At the southernmost point of Eastern Russia’s Pacific Coast is the bustling port city of Vladivostok. It is tucked into a large bay off the Sea of Japan, with the border of China only 100 kilometers to the west and the border of North Korea 150 kilometers to the south. Millions of tones of shipping pass through the port every year but thanks to its beaches, cafes, night life, beautiful scenery, monuments, museums, and amazing summer weather it has become a premium vacation destination as well.Our journey here actually began many months ago during the cold, dark winter days in Maine with Amber diligently downloading and meticulously filling out the lengthy Russian visa application. Our journey continued while we were in Shanghai as we stood in line in the Russian consulate to present our application and (cash only) to acquire a visa. There was a three-day period that week our passports were with the consulate staff for processing. I have to admit that I found, being in a foreign country, without my passport in my possession and in the workings of a gigantic bureaucratic machine a little stressful.
Amber, on the other hand was fine. I remember exactly what she said to calm my nerves. It is the kind of statement a person does not hear every day. She said: “Relax! Our passports are in the hands of the Russian government. They will be fine!” She was absolutely right. We picked them up the day before we left Shanghai with a beautiful Russian visa sticker all filled out with our names written in Russian! Our journey was complete when we caught an Aeroflot flight out of Hong Kong that put us in Vladivostok and we caught a bus into town for our first views of Russia!One of the first things Amber and I noticed about the city is the number of cafes. They are everywhere – some serving pastries or cakes, some serving sweet or savory blini, (a crepe like pancake), some serving full meals – but all with coffee! – really good coffee, and lattes, and cappuccino… We discovered a person could literally spend all day, everyday, just moving from cafe to cafe trying various offerings and drinking coffee while looking out at the passers-by. (This is a definite contrast to China where reasonably priced coffee shops were scarce and pastry shops even scarcer. It may take us a while to master this whole sitting and drinking coffee and eating pastries thing but we plan to work hard at it for the sake of having a genuine Russian experience.)Because of its ideal location as both a port and defensive position, the city has a long and rich history. Thus it also has a long list of historic sites, museums, and attractions to visit. There was no way we could see all of them but we did get to a few. We made sure to take a ride on the funicular electric hill tram. And we did not take the internal tour of the beached Soviet era submarine but we did take an extended tour of the Fortress Museum.
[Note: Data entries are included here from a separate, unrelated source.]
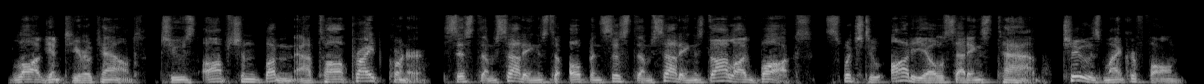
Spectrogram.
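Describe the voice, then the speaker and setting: A man narrating a scripted software tutorial, reading out instructions step by step. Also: fairly low pitch, husky.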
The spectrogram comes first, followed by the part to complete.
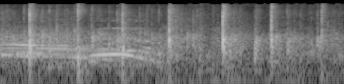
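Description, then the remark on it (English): An audience claps in a brief, scattered burst of applause for a woman showing off her off-the-shoulder outfit, with uneven sharp claps and a rising whoop of a cheer mixed in. “Round of applause.”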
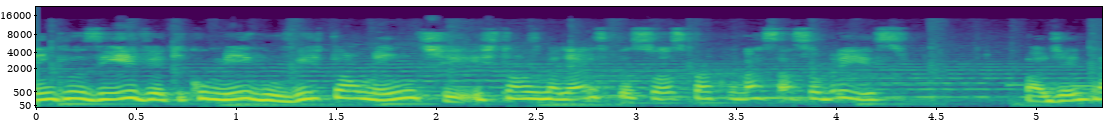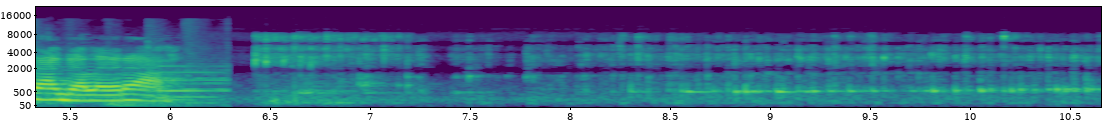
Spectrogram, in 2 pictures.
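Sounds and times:
speech: 0.0s - 6.8s
water pouring steadily into a glass with gurgling splash: 6.3s - 10.6s.

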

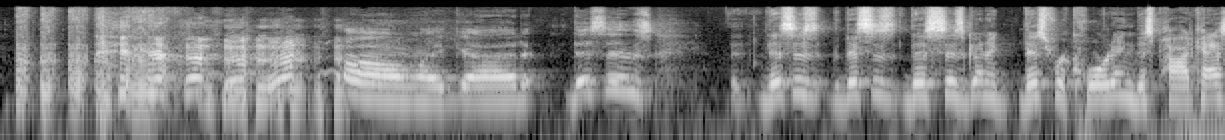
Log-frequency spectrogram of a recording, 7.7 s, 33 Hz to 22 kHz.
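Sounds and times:
voice imitating fart noises as a producer tag: 0.0s - 1.2s
laughter: 0.6s - 2.4s
speech: 0.7s - 7.6s.

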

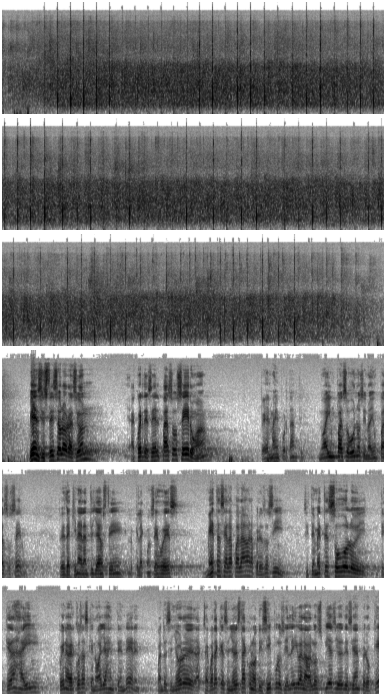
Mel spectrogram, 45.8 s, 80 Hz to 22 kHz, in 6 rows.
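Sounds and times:
crowd applauding with a rhythmic beat: 0.0s - 23.2s
speech: 23.5s - 24.8s, 25.6s - 27.2s, 28.2s - 45.7s.

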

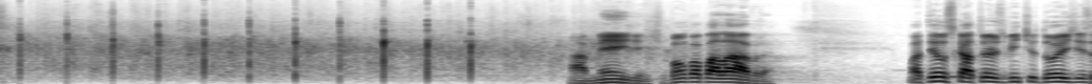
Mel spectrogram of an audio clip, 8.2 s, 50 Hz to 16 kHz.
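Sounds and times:
room full of people applauding: 0.0s - 5.8s
speech: 4.3s - 5.9s, 6.8s - 8.1s.

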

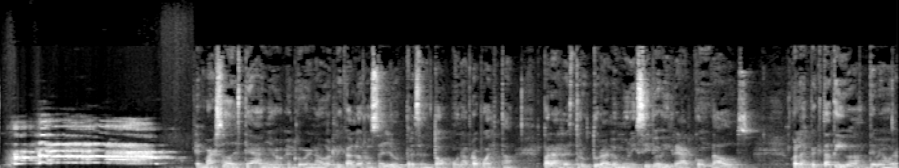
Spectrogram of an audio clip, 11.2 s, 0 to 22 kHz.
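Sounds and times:
rooster crowing: 0.0s - 2.4s
speech: 2.5s - 11.2s.

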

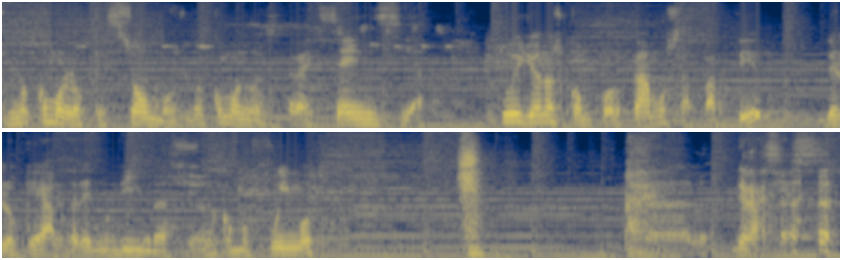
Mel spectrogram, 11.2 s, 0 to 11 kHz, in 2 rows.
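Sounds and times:
speech: 0.0s - 7.9s, 8.6s - 8.9s, 10.2s - 11.1s
person sneezing: 8.6s - 9.0s
laughter: 9.8s - 11.1s.

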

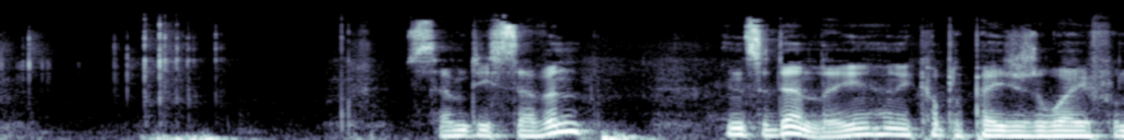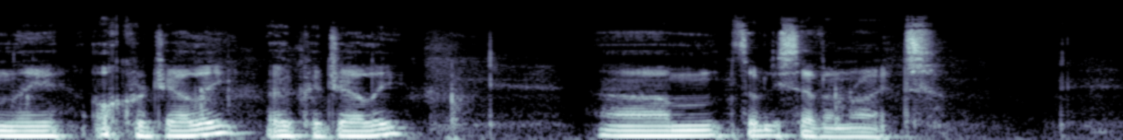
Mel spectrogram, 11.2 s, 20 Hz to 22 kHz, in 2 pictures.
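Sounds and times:
plastic dice rattling and clattering: 0.0s - 1.3s
speech: 2.1s - 7.9s, 8.6s - 10.4s.

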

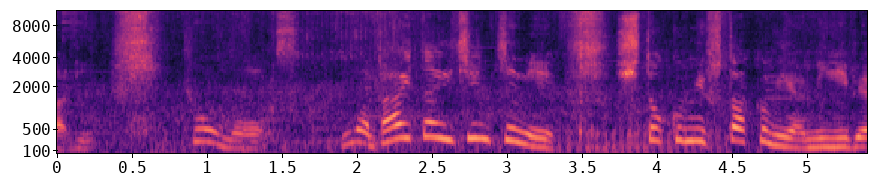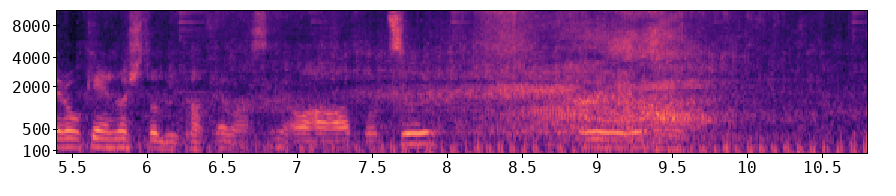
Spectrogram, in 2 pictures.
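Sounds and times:
speech: 0.0s - 9.8s
touring motorcycle engine passing by: 0.7s - 10.7s.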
We also happened to be in town the weekend of the annual V-Rox international music festival. It was awesome! Bands from all over the world came to play into the night on two beach-side stages. The three-day event was free and there were lots of side attractions like, 3-D rides for adults, street food, kiddie rides, and vendors selling things like t-shirts, jewelry and leather wallets.Where else on earth can you tour a coastal fort complete with cannons, and cruise missiles while listening to a live band!?
The hostel we stayed in was very busy, partially due to the festival weekend. We met people visiting from all over Russia as well as Korea and even the US. It was great to exchange experiences with fellow travelers (and get some much-needed help with my Russian!) We spent six days in Vladivostok seeing the sights, sitting in cafes or listening to live music. After we checked out of our hostel, we took one last stroll through town on our way to the train station. It happened to be just at sunset and it felt like a very fitting way to end our last day.This last clip is of the band Burn the Ballroom, a US based band out of Washington DC. They performed excellent, all original, material but closed the event Saturday night with a cover of a popular tune the audience appeared to know well. Can you name that tune from this short clip?